Summer hit Hokkaido like a home run out of nowhere this week, with daily temperatures soaring above the thirties. The week before, Kyushu had been battered by Typhoon No.3, leaving swathes of land in Fukuoka and Oita under water. Here in Hokkaido, however, temperatures are slowly creeping above 25 degrees during the day. When dusk falls, it drops severely to the mid-10s (15 or 16 degrees). And then, it took a sudden spike above the 30s.
Unlike my colleagues at school, I welcomed and embraced the heat. For once, it felt like I was back home again, having been born and raised in the tropics all my life. I was thankful for the opportunity to continue my exploration of Hokkaido.
Here in Hokkaido, summer means lavender and melons – and Furano is synonymous with both. There’s even a dedicated train line that only operates during the lavender season – ferrying tourists by the hundreds every day from Furano to Lavender Fields Station for only 460 yen (return). From Lavender Fields Station, it’s a 5-minute walk to Farm Tomita.

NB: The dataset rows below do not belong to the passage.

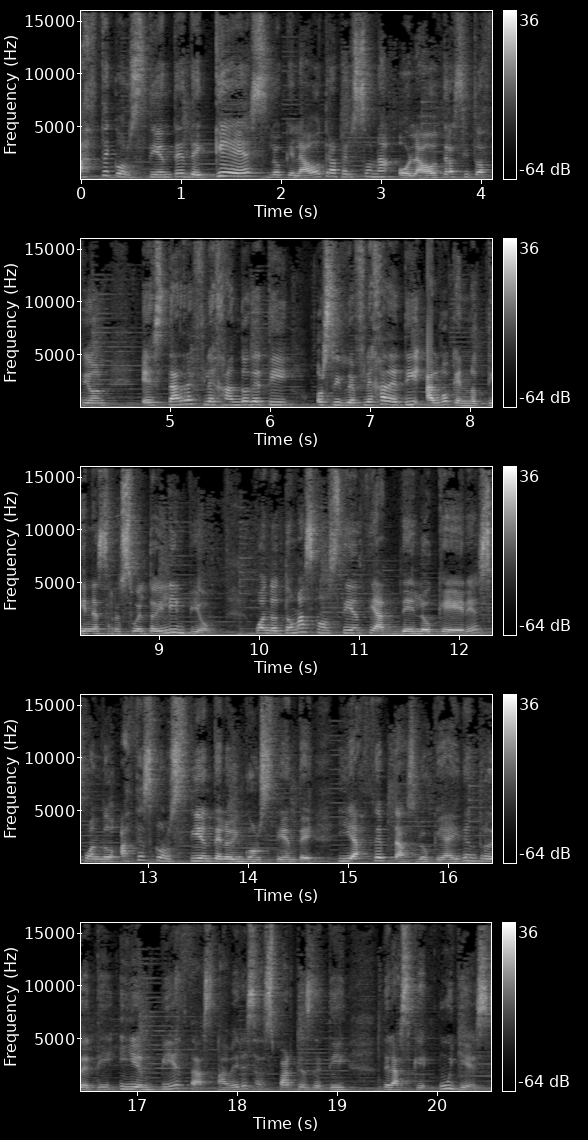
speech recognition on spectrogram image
Hazte consciente de qué es lo que la otra persona o la otra situación está reflejando de ti o si refleja de ti algo que no tienes resuelto y limpio. Cuando tomas conciencia de lo que eres, cuando haces consciente lo inconsciente y aceptas lo que hay dentro de ti y empiezas a ver esas partes de ti de las que huyes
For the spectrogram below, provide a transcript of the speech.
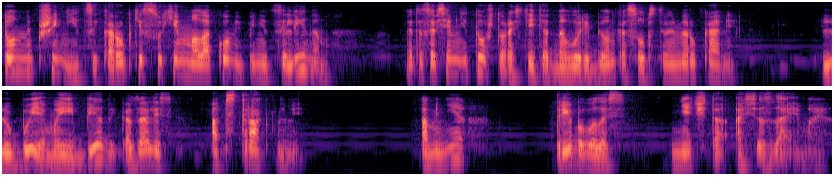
тонны пшеницы, коробки с сухим молоком и пенициллином – это совсем не то, что растить одного ребенка собственными руками. Любые мои беды казались абстрактными, а мне требовалось нечто осязаемое.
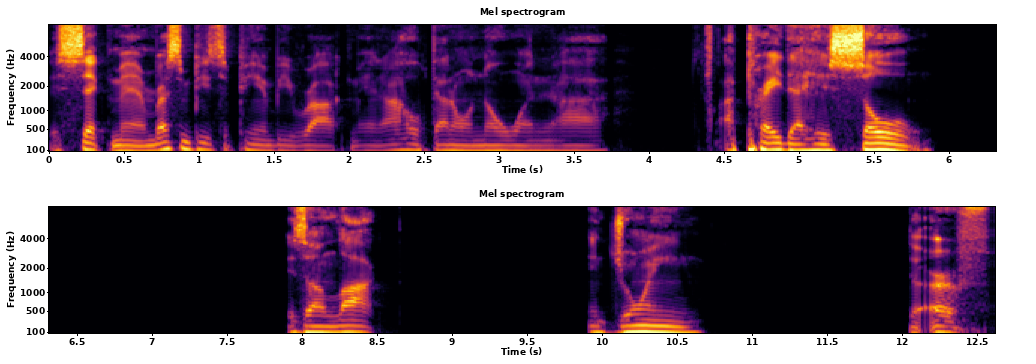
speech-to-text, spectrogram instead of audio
It's sick, man. Rest in peace to PNB Rock, man. I hope that on no one. And I I pray that his soul is unlocked, enjoying the earth.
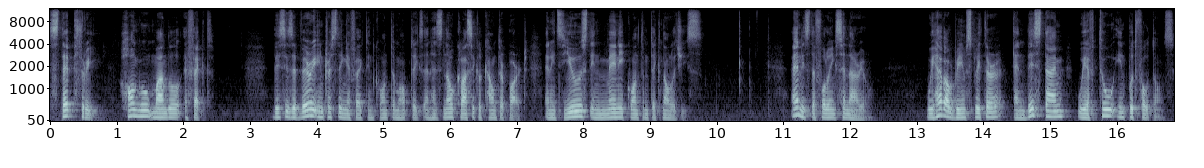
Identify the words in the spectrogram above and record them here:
Step 3. Hong-Ou-Mandel effect. This is a very interesting effect in quantum optics and has no classical counterpart, and it's used in many quantum technologies. And it's the following scenario. We have our beam splitter, and this time we have two input photons,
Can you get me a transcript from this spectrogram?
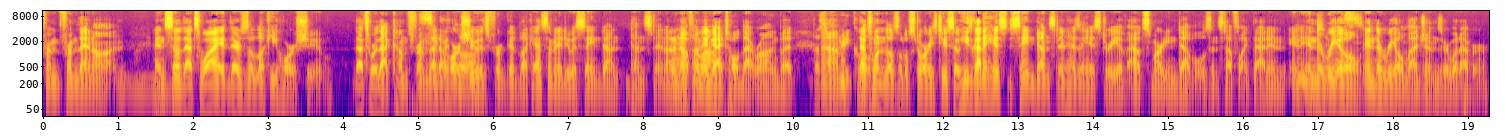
from from then on. And so that's why there's a lucky horseshoe. That's where that comes from. that a horseshoe cool. is for good luck. It has something to do with Saint Dun- Dunstan. I don't know if I, Oh, maybe wow. I told that wrong, but That's um, pretty cool. That's one of those little stories too. So he's got a his Saint Dunstan has a history of outsmarting devils and stuff like that in in, in the real in the real legends or whatever.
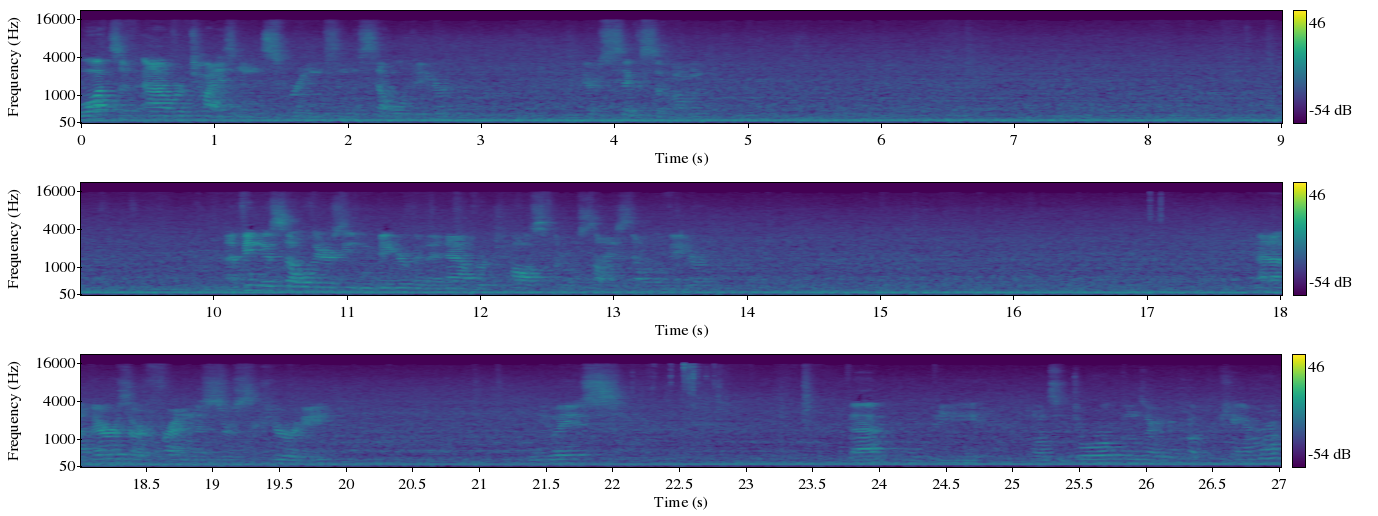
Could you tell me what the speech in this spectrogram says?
Lots of advertisement screens in this elevator. There's six of them. I think this elevator is even bigger than an average hospital-sized elevator. Uh, there's our friend, Mr. Security. Anyways, that will be, once the door opens, I'm gonna cut the camera.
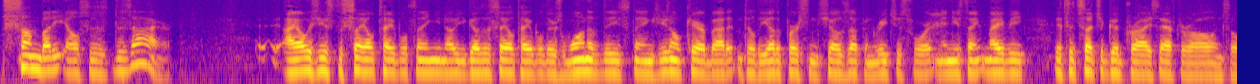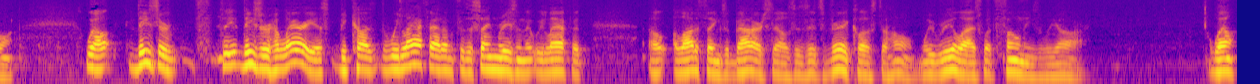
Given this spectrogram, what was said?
somebody else's desire. I always use the sale table thing. You know, you go to the sale table, there's one of these things, you don't care about it until the other person shows up and reaches for it, and then you think maybe it's at such a good price after all, and so on. Well, these are these are hilarious because we laugh at them for the same reason that we laugh at a, a lot of things about ourselves. Is it's very close to home. We realize what phonies we are. Well,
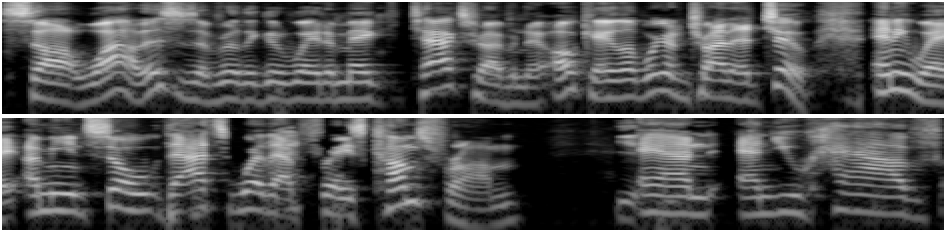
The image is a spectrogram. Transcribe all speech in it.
saw, wow, this is a really good way to make tax revenue. Okay, we're going to try that too. Anyway, I mean, so that's where that phrase comes from. Yeah. And and you have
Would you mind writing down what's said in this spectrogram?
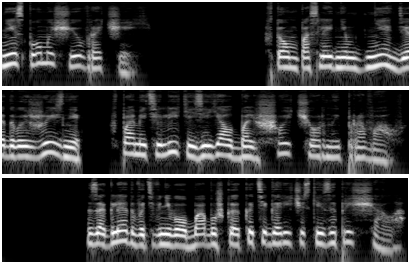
ни с помощью врачей. В том последнем дне дедовой жизни в памяти Лики зиял большой черный провал. Заглядывать в него бабушка категорически запрещала,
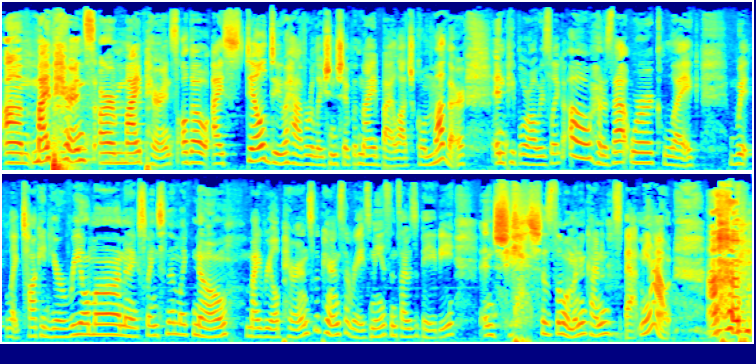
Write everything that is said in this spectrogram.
Um, my parents are my parents, although I still do have a relationship with my biological mother. And people are always like, oh, how does that work? Like, with, like talking to your real mom and I explained to them like no my real parents the parents that raised me since I was a baby and she's just the woman who kind of spat me out. Um,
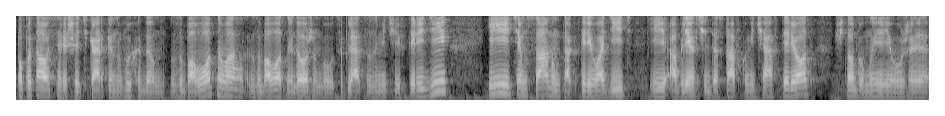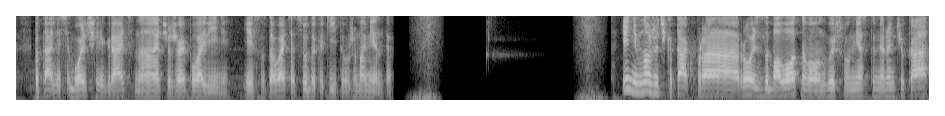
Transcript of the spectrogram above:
попытался решить Карпин выходом Заболотного. Заболотный должен был цепляться за мячи впереди – и тем самым так переводить и облегчить доставку мяча вперед, чтобы мы уже пытались больше играть на чужой половине и создавать отсюда какие-то уже моменты. И немножечко так про роль Заболотного. Он вышел вместо Миранчука.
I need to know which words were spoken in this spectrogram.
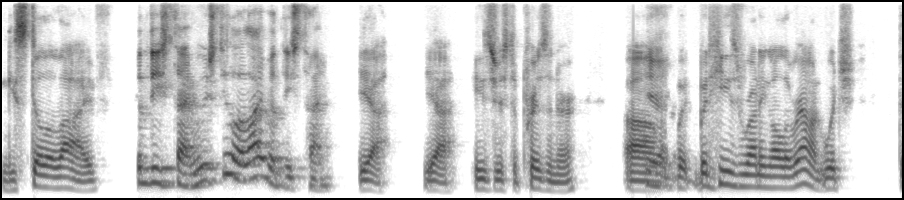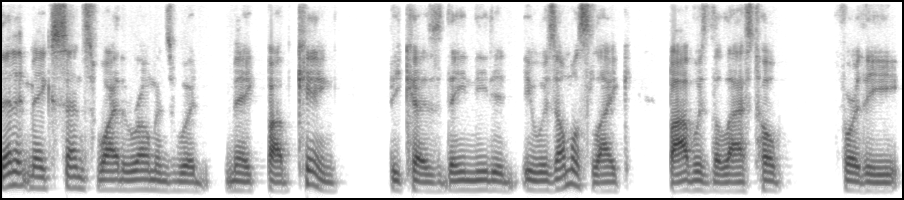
He's still alive. At this time. He was still alive at this time. Yeah. Yeah. He's just a prisoner. Um, yeah. but but he's running all around, which then it makes sense why the Romans would make Bob king because they needed it was almost like Bob was the last hope for the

Farm Tomita is the top tourist draw in Furano. Despite the scorching heat, thousands brave the summer heat to wander among its purple lavender fields. Although it’s still considered early in the lavender season, meaning to say, the lavender is not in full bloom yet, the purple flowers had bloomed sufficiently to make for beautiful images.
An essential part of the Farm Tomita experience, besides snapping a ton of pictures beside these flowers, is lavender ice-cream. You can choose from a variety of flavours – lavender, melon or a mix of lavender and melon/vanilla. I recommend getting the lavender/melon or lavender/vanilla mix.
Complete your Tomita experience with a slice or two of honey melon – the perfect dessert to beat the heat. Truth be told, however, that I preferred the ice cream to the melon. Granted, the melons were sweet and juicy, but at 250 yen per slice, and knowing the premium prices that honey melons command in Hokkaido, I actually have tasted better ones from back home. Still, having come all the way to Farm Tomita, leaving this place without having tried both the ice cream and melons would have been a gross travesty!!
I did, however, give the lavender souvenirs a miss. If there’s one thing that Japan does exceptionally well, it is to milk the tourist experience with all kinds of delicious and exquisitely packaged sweets and obscenely cute knick knacks that will have you tossing your entire fortunes into their cash registers.
At one end of Farm Tomita, there are shops selling lavender scented perfumes, lavender hand cream, lavender hand soap, lavender bath salts, lavender moisturising cream, lavender potpourri, lavender everything.
At the other end, there are cafes and restaurants offering all manner of melon desserts and drinks. Purple and orange may not be a fashionista’s idea of a matching outfit, but here at Farm Tomita, it is a winning combination! LS